I've been playing for over 40 years and have been blessed to play a lot of nice guitars over the years, including the Clarence/Tony Martin, several other early '40's D28's, owned a '56 D28 for a long time (sold it when I got my first Collings D2H), and a bunch of D18's from the late '30s to the new stuff. About 30 years ago, at either the first or second Dallas Guitar Show, there was a dealer who had a booth full of early Martin D's (Back then it really was a vintage guitar show). He had one D18, a 1941 I think, that just smoked everything else he had, and everything else I'd ever heard. It was $2000, and there was no way I could come up with that much money! The two things I remember about it, other than the sound, were it's incredible light weight and if you pressed on the back and sides you could actually see the mahogany move. When you played it it was like holding a subwoofer. Amazing. It wasn't just loud, it had harmonic complexity beyond the Herringbone D28's. I've often wondered where that one is today.
Bottom line - there are generalities you can expect from different woods, but the individual guitar, it's construction, and how the woods work together it what matters.

humbuster
07-04-2009, 07:42 AM
Been playing for a long time too.

If you like the feel of the V neck, go for the D18V.

To me, this is the best sounding of all Martin guitars and a great value, IMHO.

Last year I sold most of my collection. I had an HD28 that was magical, but in the end I kept the D18V and sold the HD.

kmcmichael
07-04-2009, 08:15 AM
Just my opinion

If you are playing a lot of lead with other instruments the18 is the way to go. If you are accompanying a singer or other instruments I prefer the Rosewood.

A smaller guitar like an OM-18 records really well(unless you are a good engineer, I am not)

No one has mentioned the fact that the D18GE has a larger neck. A BIG plus for an ape handed fool like me.

I have a d18Ge and an OM18V and that pretty much covers it for me although I have not recorded anything in a while. I recently sold a D28LSV which is no longer made and was a bargain for that type of guitar, it was a little brighter due to the large sound hole

A lot of older guys gravitate toward an 18 because they have lost their hearing in the register it takes to appreciate rosewood. I realized this when I got some hearing aids and all of a sudden regretted selling the LSV.

MattH
07-04-2009, 08:15 AM
But Clarence played most of his lead work on an -18, and later, a Roy Noble mahogany. .


The Noble was actually a rosewood guitar.

http://img.photobucket.com/albums/v641/Mattamphetamine/Random%20Guitar%20Pictures/Clarence20Noble20Montage20800.jpg

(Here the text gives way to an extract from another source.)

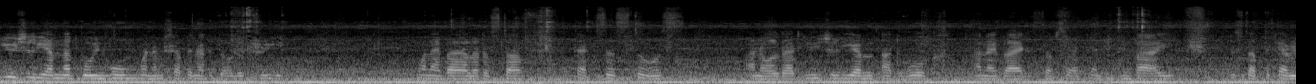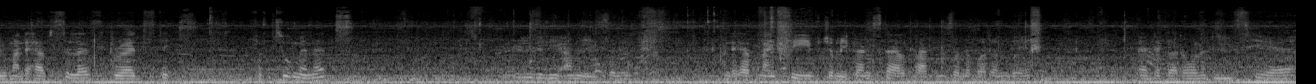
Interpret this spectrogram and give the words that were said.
Usually I'm not going home when I'm shopping at the Dollar Tree. When I buy a lot of stuff, Texas toast and all that. Usually I'm at work and I buy the stuff so I can't even buy the stuff to carry home. And they have Celeste breadsticks for two minutes. Really, really amazing. And they have my fave Jamaican style patties on the bottom there. And they got all of these here.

bluejaybill
07-13-2009, 10:12 PM
I've been playing for over 40 years and have been blessed to play a lot of nice guitars over the years, including the Clarence/Tony Martin, several other early '40's D28's, owned a '56 D28 for a long time (sold it when I got my first Collings D2H), and a bunch of D18's from the late '30s to the new stuff. About 30 years ago, at either the first or second Dallas Guitar Show, there was a dealer who had a booth full of early Martin D's (Back then it really was a vintage guitar show). He had one D18, a 1941 I think, that just smoked everything else he had, and everything else I'd ever heard. It was $2000, and there was no way I could come up with that much money! The two things I remember about it, other than the sound, were it's incredible light weight and if you pressed on the back and sides you could actually see the mahogany move. When you played it it was like holding a subwoofer. Amazing. It wasn't just loud, it had harmonic complexity beyond the Herringbone D28's. I've often wondered where that one is today.
Bottom line - there are generalities you can expect from different woods, but the individual guitar, it's construction, and how the woods work together it what matters.

It may have been built to wartime specs, without a metal truss rod (ebony instead).

I have played many of those era, they are much lighter than other years for this reason and have a very unique airy tone.